Ambrose has pieced together previously unknown information about weather, terrain, and medical knowledge at the time to provide a vivid backdrop for the expedition. Lewis is supported by a rich variety of colorful characters, first of all Jefferson himself, whose interest in exploring and acquiring the American West went back thirty years.
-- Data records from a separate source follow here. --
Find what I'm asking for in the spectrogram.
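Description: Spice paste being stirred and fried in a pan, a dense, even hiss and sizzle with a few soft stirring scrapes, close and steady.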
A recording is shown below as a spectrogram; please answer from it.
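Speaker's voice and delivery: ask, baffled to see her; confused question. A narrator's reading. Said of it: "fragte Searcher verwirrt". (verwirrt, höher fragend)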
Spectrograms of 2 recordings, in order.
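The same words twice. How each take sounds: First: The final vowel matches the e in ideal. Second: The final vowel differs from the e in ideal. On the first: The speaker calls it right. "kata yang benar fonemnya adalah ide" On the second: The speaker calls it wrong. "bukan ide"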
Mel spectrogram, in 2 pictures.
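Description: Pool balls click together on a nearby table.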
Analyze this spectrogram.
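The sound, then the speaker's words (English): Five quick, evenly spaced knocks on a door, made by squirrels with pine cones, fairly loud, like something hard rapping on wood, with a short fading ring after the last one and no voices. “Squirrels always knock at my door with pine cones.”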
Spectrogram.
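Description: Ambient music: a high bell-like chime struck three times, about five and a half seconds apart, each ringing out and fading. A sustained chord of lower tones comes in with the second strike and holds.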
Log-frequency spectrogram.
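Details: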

Next comes Clark, a rugged frontiersman whose love for Lewis matched Jefferson's. There are numerous Indian chiefs, and Sacagawea, the Indian girl who accompanied the expedition, along with the French-Indian hunter Drouillard, the great naturalists of Philadelphia, the French and Spanish fur traders of St. Louis, John Quincy Adams, and many more leading political, scientific, and military figures of the turn of the century.
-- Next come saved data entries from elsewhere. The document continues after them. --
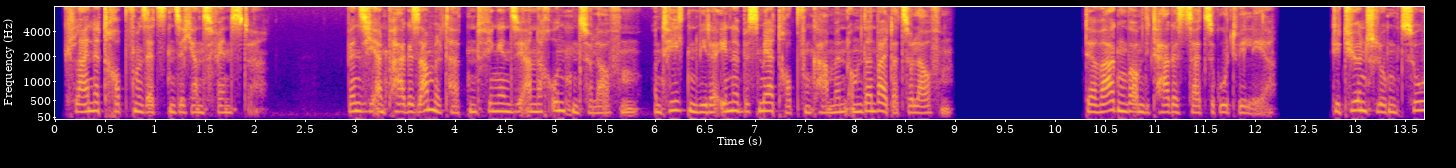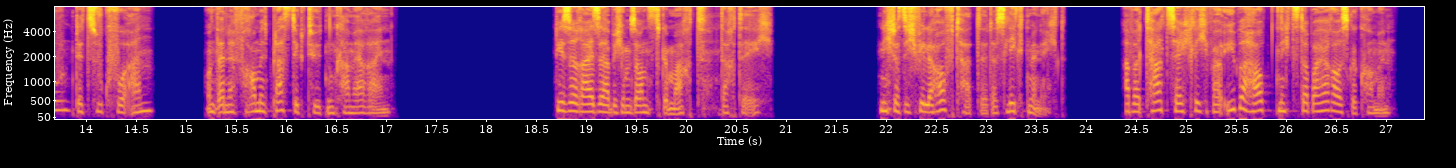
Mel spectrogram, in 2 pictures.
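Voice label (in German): Austrian, Fremdtake Neutral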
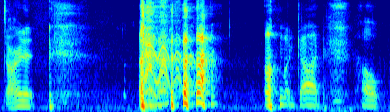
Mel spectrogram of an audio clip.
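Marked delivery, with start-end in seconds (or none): 1.7-2.7 high squeal of laughter; real giggle squeal. Real, not acted. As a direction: shriek a laugh out. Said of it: "I can't stop laughing now".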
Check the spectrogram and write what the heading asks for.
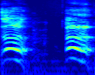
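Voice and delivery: high, pinched choking grunts; short falsetto yelps of discomfort; strained grunts. Acted. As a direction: grunt high as if stuck by the neck. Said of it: "as he's like".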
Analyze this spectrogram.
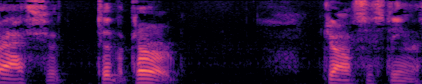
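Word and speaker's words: Cistina: Jim is meeting with his dream team, along with his press at the press attendant, John Sestina. And it's spelled C-I-S-T-I-N-A.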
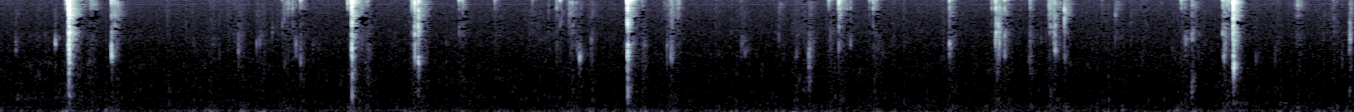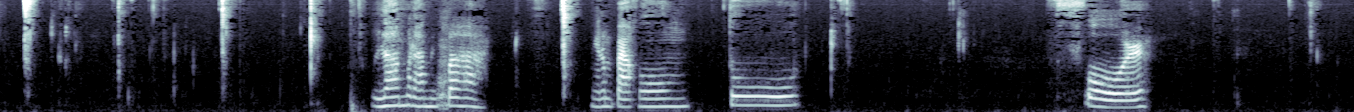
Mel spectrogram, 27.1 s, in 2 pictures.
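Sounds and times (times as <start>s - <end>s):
person chewing lemon slices: 8.0s - 10.8s, 11.8s - 12.6s, 13.3s - 16.8s.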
High adventure, high politics, suspense, drama, and diplomacy combine with high romance and personal tragedy to make this outstanding work of scholarship as readable as a novel.
Crazy Horse
Crazy Horse
Hardcover      ISBN: 0670882348

Legends cloud the life of Crazy Horse, a seminal figure of American history but an enigma even to his own people in his own day. Yet his story remains an encapsulation of the Native American tragedy and the death of the untamed West. Crazy Horse strips away the tall taro reveal the essence of this brilliant, ascetic warrior-hero.
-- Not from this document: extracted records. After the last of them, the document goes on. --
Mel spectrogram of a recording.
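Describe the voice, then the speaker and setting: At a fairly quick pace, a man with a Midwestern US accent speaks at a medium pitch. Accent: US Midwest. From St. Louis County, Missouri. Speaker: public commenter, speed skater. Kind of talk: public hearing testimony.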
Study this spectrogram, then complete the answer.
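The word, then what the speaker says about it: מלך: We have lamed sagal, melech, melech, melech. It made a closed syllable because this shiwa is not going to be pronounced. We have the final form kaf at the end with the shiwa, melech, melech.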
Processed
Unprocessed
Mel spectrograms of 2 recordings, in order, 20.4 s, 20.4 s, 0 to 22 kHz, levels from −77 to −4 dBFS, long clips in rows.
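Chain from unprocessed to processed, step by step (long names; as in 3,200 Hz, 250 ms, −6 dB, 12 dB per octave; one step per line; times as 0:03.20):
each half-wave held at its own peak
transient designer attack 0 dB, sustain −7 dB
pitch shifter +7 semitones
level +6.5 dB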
In the Heart of the Sea: The Tragedy of the Whaleship Essex
In the Heart of the Sea
The Tragedy of the Whaleship Essex
Paperback      ISBN: 0141001828
From the author of Mayflower, Valiant Ambition, and In the Hurricane's Eye--the riveting bestseller tells the story of the true events that inspired Melville's Moby-Dick.

Winner of the National Book Award, Nathaniel Philbrick's book is a fantastic saga of survival and adventure, steeped in the lore of whaling, with deep resonance in American literature and history.

In 1820, the whaleship Essex was rammed and sunk by an angry sperm whale, leaving the desperate crew to drift for more than ninety days in three tiny boats. Nathaniel Philbrick uses little-known documents and vivid details about the Nantucket whaling tradition to reveal the chilling facts of this infamous maritime disaster. In the Heart of the Sea, recently adapted into a major feature film starring Chris Hemsworth, is a book for the ages.
More Civil War Curiosities: Fascinating Tales, Infamous Characters, and Strange Coincidences
More Civil War Curiosities
Fascinating Tales, Infamous Characters, and Strange Coincidences
Paperback      ISBN: 1558533664

More Civil War Curiosities contains strange but true stories from the four-year conflict that raged across a one-thousand-mile battle front with more than three million men in uniform. Anything could and often did happen. Webb Garrison recounts instances of friendly fire casualties, the unperfected art of spying, banishments and deportings, grisly tales of missing limbs, name changes for both people and ships, disguises that worked (and some that did not), and many "firsts" and "lasts."

Fragging, or purposely killing a fellow soldier, was the probable cause of the death of Thomas Wilson, a tyrannical Federal general. He died in action at the battle of Baton Rouge when, according to one account, he was seized by a group of his own men who held him in front of a cannon before it was fired at the enemy.

When Confederate Gen. Jubal Early marched on Frederick, Maryland, he offered not to torch the town for a payment of $200,000. It took the townspeople a day to borrow the money?and 87 years to pay it back. When Chambersburg, Pennsylvania, failed to raise a ransom of $500,000, Early's subordinate, Gen. John McCausland, burned the town to the ground.

The arm of Confederate Gen. Stonewall Jackson was amputated when he was wounded at the battle of Chancellorsville. Following the operation, Jackson's corps chaplain gave the arm a respectful burial?complete with a gravestone?in his family's cemetery. When the general died a week later, the rest of him was buried in Lexington, Virginia.

Hiram Ulysses Grant was mistakenly listed as Ulysses Simpson Grant by the congressman appointing him to West Point. Grant did not protest, and the name stayed with him all the way to the presidency of the United States.